▶ [ABOUT THIS EXERCISE]
Starting with the line where "Recover the spoken text from the spectrogram." appears, print every line through the end of the entries below exactly as it stands, and leave out the pictures.

▶ [DATA RECORDS]
━━━━━━━━━━━━━━━━━━━━━━━━━━━━━━

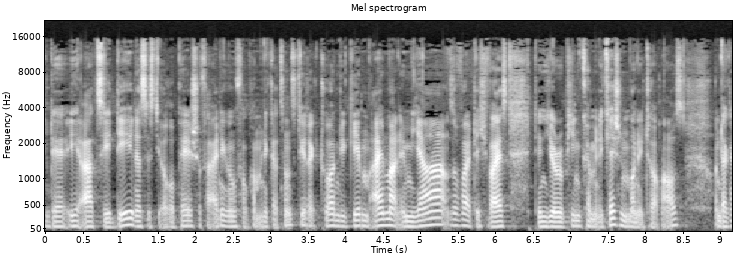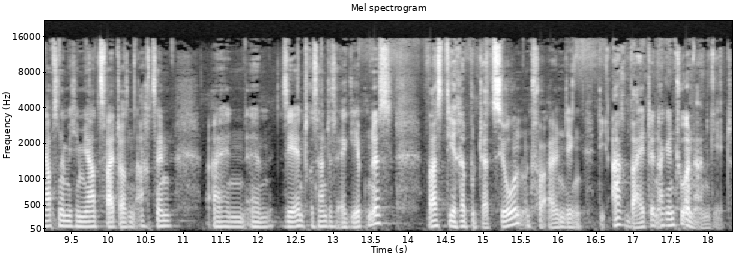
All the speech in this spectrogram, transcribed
der EACD, das ist die Europäische Vereinigung von Kommunikationsdirektoren. Die geben einmal im Jahr, soweit ich weiß, den European Communication Monitor raus. Und da gab es nämlich im Jahr 2018 ein ähm, sehr interessantes Ergebnis was die Reputation und vor allen Dingen die Arbeit in Agenturen angeht.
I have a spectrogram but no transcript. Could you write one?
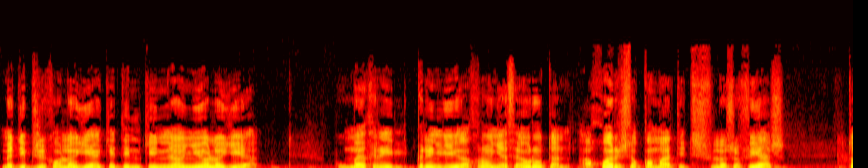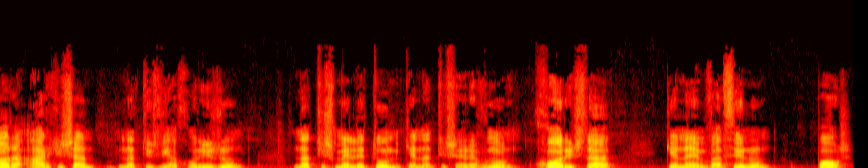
με την ψυχολογία και την κοινωνιολογία που μέχρι πριν λίγα χρόνια θεωρούταν αχώριστο κομμάτι της φιλοσοφίας τώρα άρχισαν να τις διαχωρίζουν, να τις μελετούν και να τις ερευνούν χωριστά και να εμβαθύνουν πώς;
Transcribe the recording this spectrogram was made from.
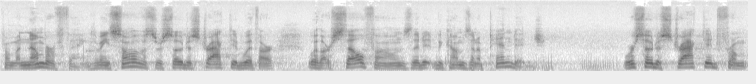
from a number of things. I mean, some of us are so distracted with our, with our cell phones that it becomes an appendage. We're so distracted from,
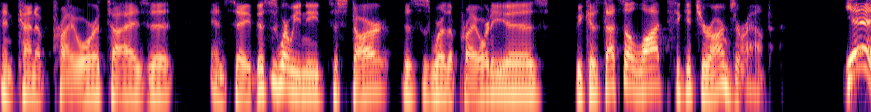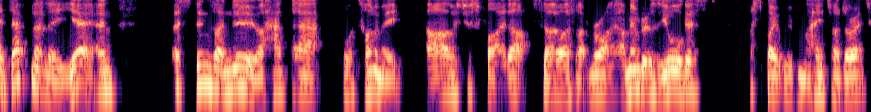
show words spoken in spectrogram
and kind of prioritize it and say, this is where we need to start? This is where the priority is? Because that's a lot to get your arms around. Yeah, definitely. Yeah. And as soon as I knew I had that autonomy, I was just fired up. So I was like, right, I remember it was the August. I spoke with my HR director,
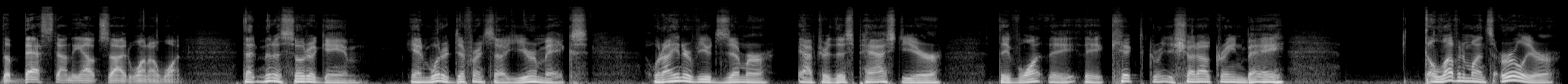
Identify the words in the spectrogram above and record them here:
the best on the outside one on one. that Minnesota game and what a difference a year makes. When I interviewed Zimmer after this past year, they've won. They they kicked Green, they shut out Green Bay. Eleven months earlier,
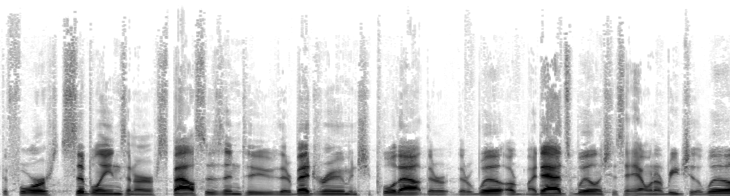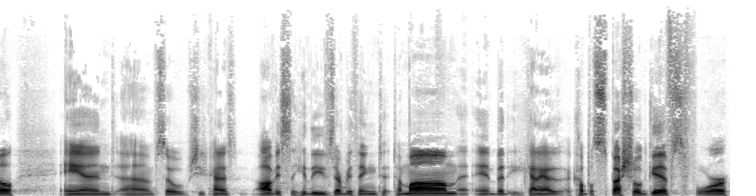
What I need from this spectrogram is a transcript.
the, four siblings and our spouses into their bedroom, and she pulled out their, their will, or my dad's will, and she said, Hey, I want to read you the will. And um, so she kind of, obviously, he leaves everything to, to mom, and, but he kind of has a couple special gifts for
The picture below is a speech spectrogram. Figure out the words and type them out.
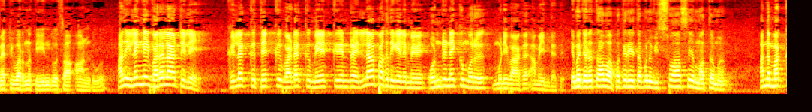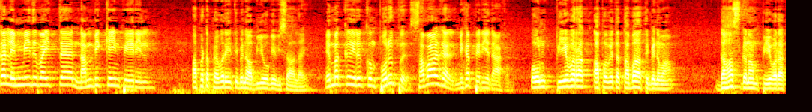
මැතිවරණ තීන්දුව සහ ආණ්ඩුව அது இலங்கை வரலாற்றிலே கிழக்கு தெற்கு வடக்கு மேற்கு என்ற எல்லா பகுதிகளிலுமே ஒன்றிணைக்கும் ஒரு முடிவாக அமைந்தது එම ජනතාව අප කෙරෙහි තබන විශ්වාසය මතම அந்த மக்கள் எம் மீது வைத்த நம்பிக்கையின் பேரில் අපට පැවරී තිබෙන අභියෝගය විශාලයි. எமக்கு இருக்கும் பொறுப்பு சவால்கள் மிக பெரியதாகும் ඔවුන් පියවරක් අප වෙත තබා තිබෙනවා දහස් ගනම් පියවරක්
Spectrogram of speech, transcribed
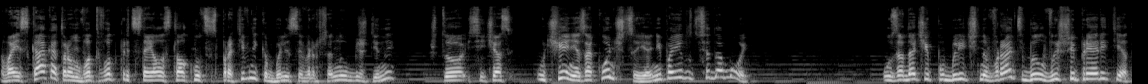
Войска, которым вот-вот предстояло столкнуться с противником, были совершенно убеждены, что сейчас учение закончится, и они поедут все домой. У задачи публично врать был высший приоритет.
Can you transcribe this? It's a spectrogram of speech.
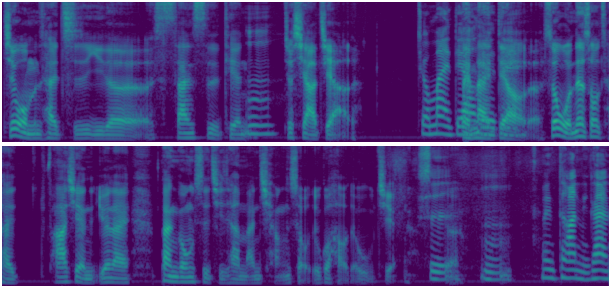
结果我们才迟疑了三四天，就下架了，就卖掉，被卖掉了。所以我那时候才发现，原来办公室其实还蛮抢手，如果好的物件是，嗯。那他你看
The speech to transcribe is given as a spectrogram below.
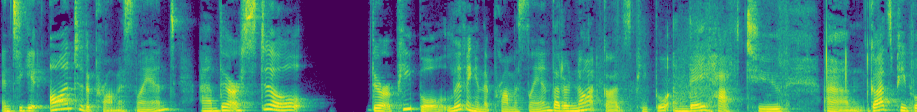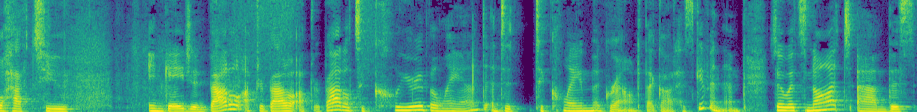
And to get onto the promised land, um, there are still there are people living in the promised land that are not God's people, and they have to, um, God's people have to engage in battle after battle after battle to clear the land and to, to claim the ground that God has given them. So it's not um, this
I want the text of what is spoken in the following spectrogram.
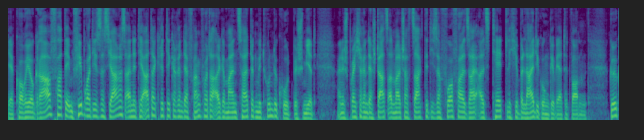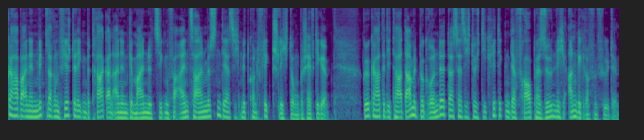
Der Choreograf hatte im Februar dieses Jahres eine Theaterkritikerin der Frankfurter Allgemeinen Zeitung mit Hundekot beschmiert. Eine Sprecherin der Staatsanwaltschaft sagte, dieser Vorfall sei als tätliche Beleidigung gewertet worden. Göke habe einen mittleren vierstelligen Betrag an einen gemeinnützigen Verein zahlen müssen, der sich mit Konfliktschlichtung beschäftige. Göke hatte die Tat damit begründet, dass er sich durch die Kritiken der Frau persönlich angegriffen fühlte.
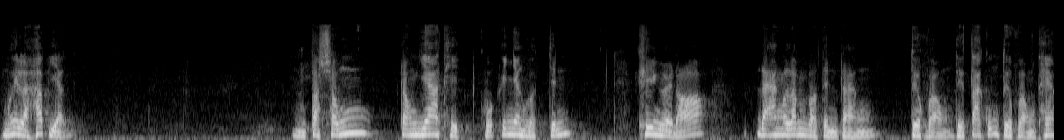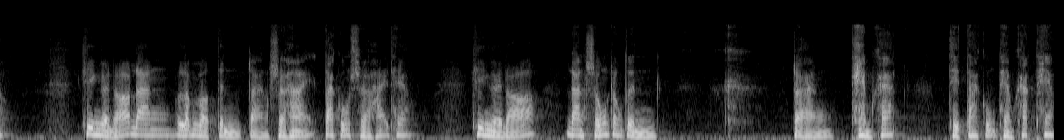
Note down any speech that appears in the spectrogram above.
mới là hấp dẫn. Người ta sống trong da thịt của cái nhân vật chính. Khi người đó đang lâm vào tình trạng tuyệt vọng thì ta cũng tuyệt vọng theo. Khi người đó đang lâm vào tình trạng sợ hãi, ta cũng sợ hãi theo khi người đó đang sống trong tình trạng thèm khát, thì ta cũng thèm khát theo.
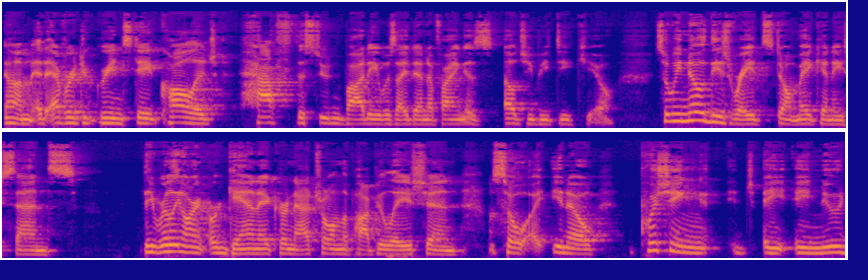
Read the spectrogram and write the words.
um, at Evergreen State College, half the student body was identifying as LGBTQ. So we know these rates don't make any sense they really aren't organic or natural in the population. So, uh, you know, pushing a, a new,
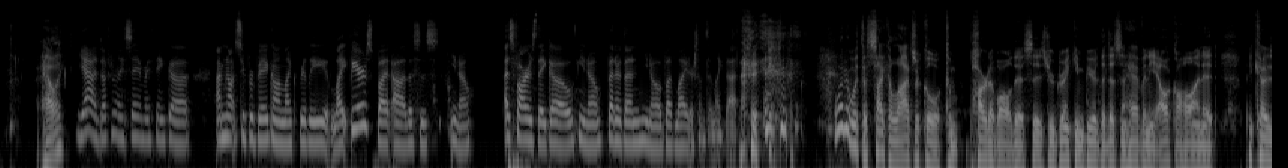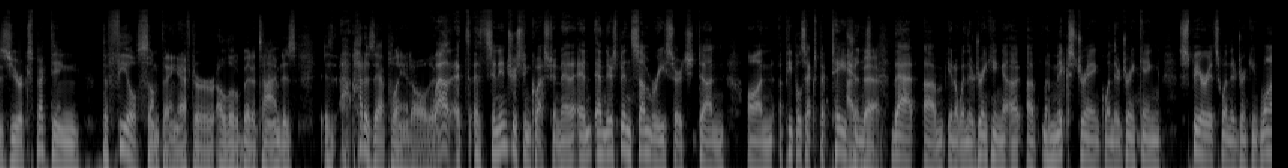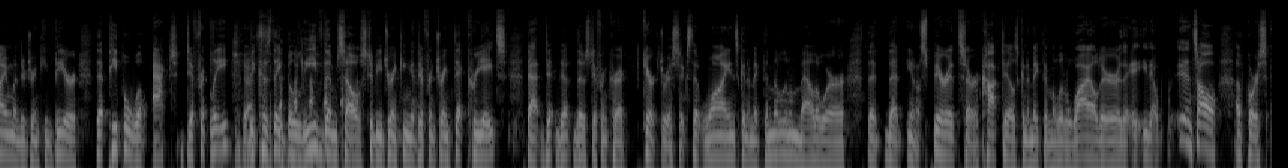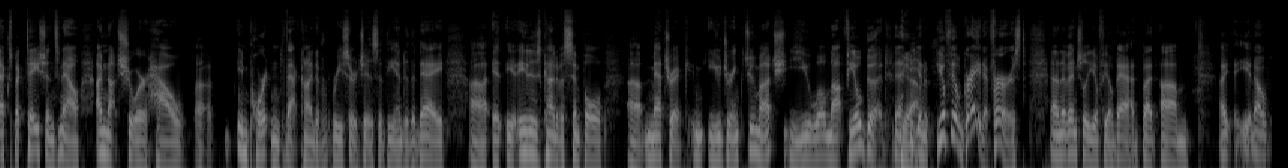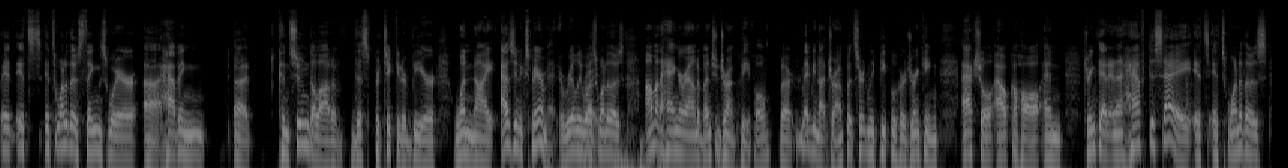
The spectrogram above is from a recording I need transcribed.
Hallie. Yeah, definitely same. I think uh, I'm not super big on like really light beers, but uh, this is, you know, as far as they go, you know, better than, you know, a Bud Light or something like that. I wonder what the psychological part of all this is. You're drinking beer that doesn't have any alcohol in it because you're expecting to feel something after a little bit of time. Does is how does that play into all this? Well, it's, it's an interesting question, and, and and there's been some research done on uh, people's expectations that um, you know when they're drinking a, a, a mixed drink, when they're drinking spirits, when they're drinking wine, when they're drinking beer, that people will act differently Yes. because they believe themselves to be drinking a different drink that creates that th- those different charac- characteristics. That wine's going to make them a little mellower. That that you know spirits or a cocktail is going to make them a little wilder. That, you know, it's all of course expectations. Now, I'm not sure how uh, important that kind of research is at the end of the day. Uh, it, it it is kind of a simple uh, metric. You drink too much, you will not feel good. Yeah. you know, you'll feel great at first, and eventually you'll feel bad. But um, I, you know, it, it's it's one of those things where uh, having uh, consumed a lot of this particular beer one night as an experiment. It really was Right. one of those. I'm going to hang around a bunch of drunk people, or maybe not drunk, but certainly people who are drinking actual alcohol and drink that. And I have to say, it's it's one of those.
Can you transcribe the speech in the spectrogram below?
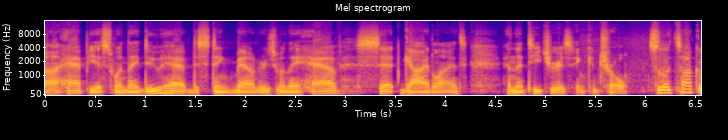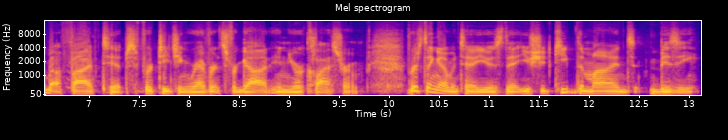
uh, happiest when they do have distinct boundaries, when they have set guidelines, and the teacher is in control. So let's talk about five tips for teaching reverence for God in your classroom. First thing I would tell you is that you should keep the minds busy.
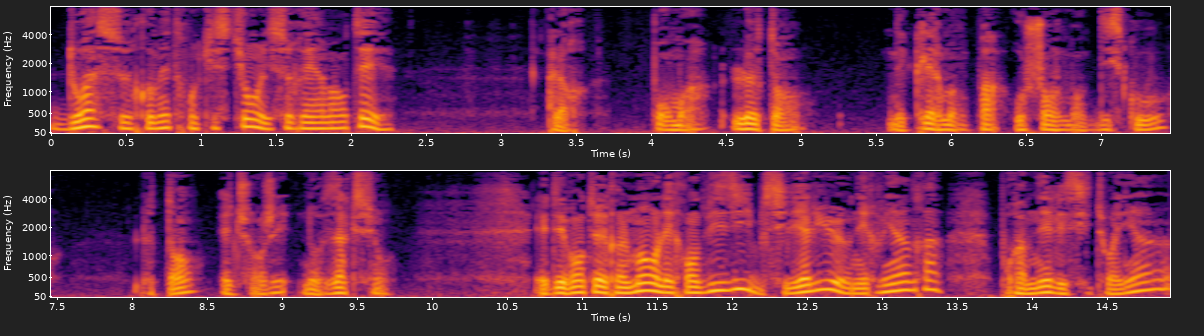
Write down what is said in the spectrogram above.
doit se remettre en question et se réinventer. Alors, pour moi, le temps n'est clairement pas au changement de discours, le temps est de changer nos actions et d'éventuellement les rendre visibles, s'il y a lieu, on y reviendra, pour amener les citoyens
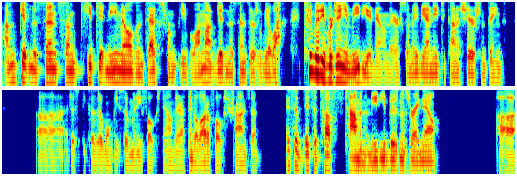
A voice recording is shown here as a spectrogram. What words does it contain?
I'm getting the sense I'm keep getting emails and texts from people. I'm not getting the sense there's gonna be a lot too many Virginia media down there. So maybe I need to kind of share some things uh, just because there won't be so many folks down there. I think a lot of folks are trying to it's a it's a tough time in the media business right now. Uh,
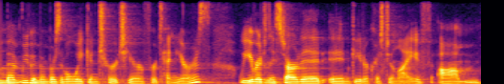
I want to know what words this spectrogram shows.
mem- we've been members of Awakened Church here for ten years. We originally started in Gator Christian Life, um,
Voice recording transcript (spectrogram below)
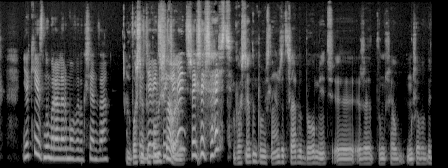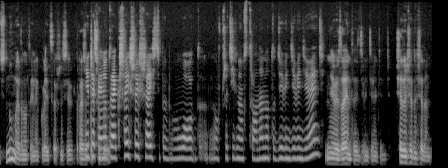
jaki jest numer alarmowy do księdza? Właśnie o tym pomyślałem. 6969 666? Właśnie o tym pomyślałem, że trzeba by było mieć, yy, że to musiał, musiałby być numer na tej naklejce, w sensie w razie Nie czekaj, potrzeby. no to jak 666 by było no, w przeciwną stronę, no to 999? Nie wiem, zajęte jest 999. 777.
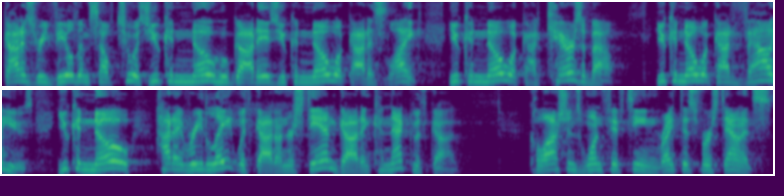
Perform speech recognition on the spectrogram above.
God has revealed himself to us. You can know who God is. You can know what God is like. You can know what God cares about. You can know what God values. You can know how to relate with God, understand God, and connect with God. Colossians 1:15, write this verse down. It's,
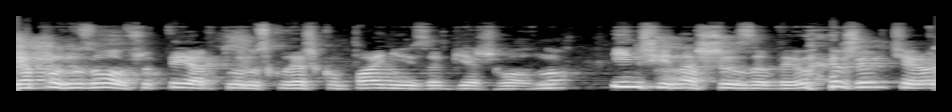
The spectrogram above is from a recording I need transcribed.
Я прогнозував, що ти, Артуру, складеш компанію і заб'єш гол. Ну, інший на ши забив. Живчук.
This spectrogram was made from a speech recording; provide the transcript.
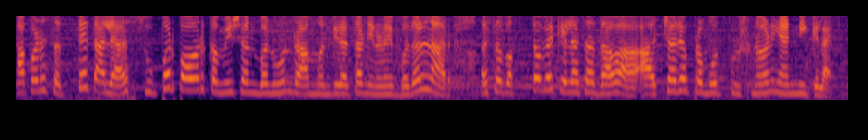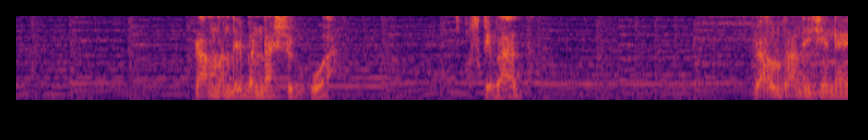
आपण सत्तेत आल्यास सुपर पॉवर कमिशन बनवून राम मंदिराचा निर्णय बदलणार असं वक्तव्य केल्याचा दावा आचार्य प्रमोद कृष्णन यांनी केलाय. राम मंदिर बनना शुरू हुआ। उसके बाद राहुल गांधी जी ने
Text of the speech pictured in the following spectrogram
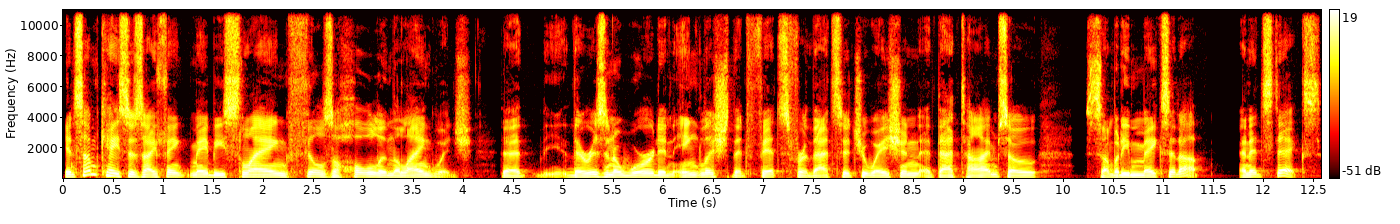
In some cases, I think maybe slang fills a hole in the language that there isn't a word in English that fits for that situation at that time. So somebody makes it up and it sticks.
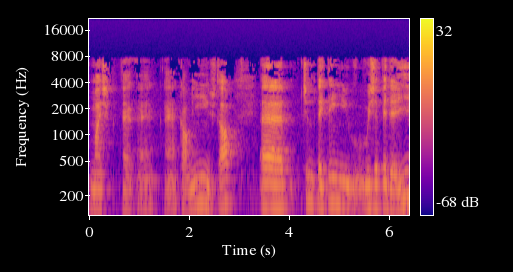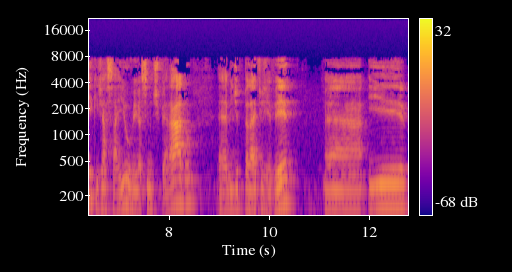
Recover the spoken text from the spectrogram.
mais é, é, é, calminhos e tal. É, a gente não tem, tem o IGPDI, que já saiu, veio acima do esperado, é, medido pela FGV, é, e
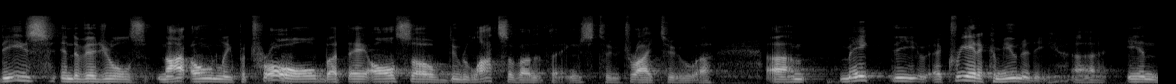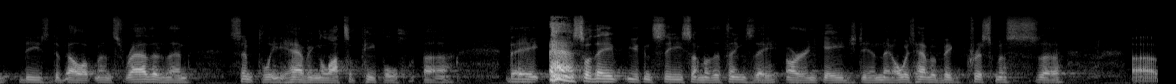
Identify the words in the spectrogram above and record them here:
these individuals not only patrol, but they also do lots of other things to try to uh, um, make the, uh, create a community uh, in these developments rather than simply having lots of people. They, so they, you can see some of the things they are engaged in. They always have a big Christmas uh, uh,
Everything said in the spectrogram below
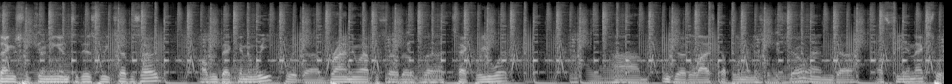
Thanks for tuning in to this week's episode. I'll be back in a week with a brand new episode of uh, Tech Tier One. Um, enjoy the last couple of minutes of the show, and uh, I'll see you next week.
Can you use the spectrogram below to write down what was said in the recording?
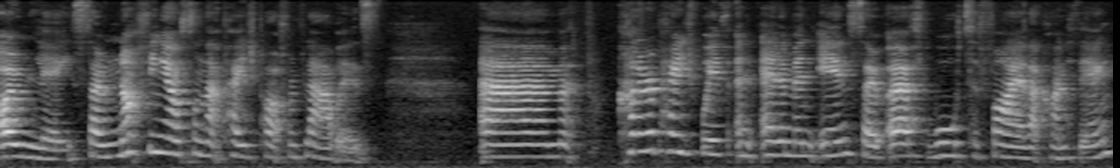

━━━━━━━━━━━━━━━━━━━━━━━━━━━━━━

▶ [EXERCISE RESPONSE]
Recover the spoken text from the spectrogram.
mais é, é, é, calminhos e tal. É, a gente não tem, tem o IGPDI, que já saiu, veio acima do esperado, é, medido pela FGV, é, e
Identify the words in the spectrogram above and record them here:
these individuals not only patrol, but they also do lots of other things to try to uh, um, make the, uh, create a community uh, in these developments rather than simply having lots of people. They, so they, you can see some of the things they are engaged in. They always have a big Christmas uh, uh,
Everything said in the spectrogram below
Thanks for tuning in to this week's episode. I'll be back in a week with a brand new episode of uh, Tech Tier One. Um, enjoy the last couple of minutes of the show, and uh, I'll see you next week.
Can you use the spectrogram below to write down what was said in the recording?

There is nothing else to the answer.